***** Records shown *****

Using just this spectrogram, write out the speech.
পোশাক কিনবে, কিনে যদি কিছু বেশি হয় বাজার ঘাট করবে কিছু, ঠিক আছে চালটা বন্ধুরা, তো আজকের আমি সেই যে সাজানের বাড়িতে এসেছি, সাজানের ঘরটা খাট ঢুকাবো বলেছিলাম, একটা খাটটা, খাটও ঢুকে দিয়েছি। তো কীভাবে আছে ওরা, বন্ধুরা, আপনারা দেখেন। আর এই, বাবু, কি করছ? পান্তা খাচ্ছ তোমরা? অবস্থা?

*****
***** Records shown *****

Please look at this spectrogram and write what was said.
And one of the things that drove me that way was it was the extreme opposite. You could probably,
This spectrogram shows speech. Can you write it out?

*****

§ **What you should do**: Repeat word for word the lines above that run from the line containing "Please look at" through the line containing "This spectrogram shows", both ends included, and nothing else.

§ **Reply**:
Please look at this spectrogram and write what was said.
And one of the things that drove me that way was it was the extreme opposite. You could probably,
This spectrogram shows speech. Can you write it out?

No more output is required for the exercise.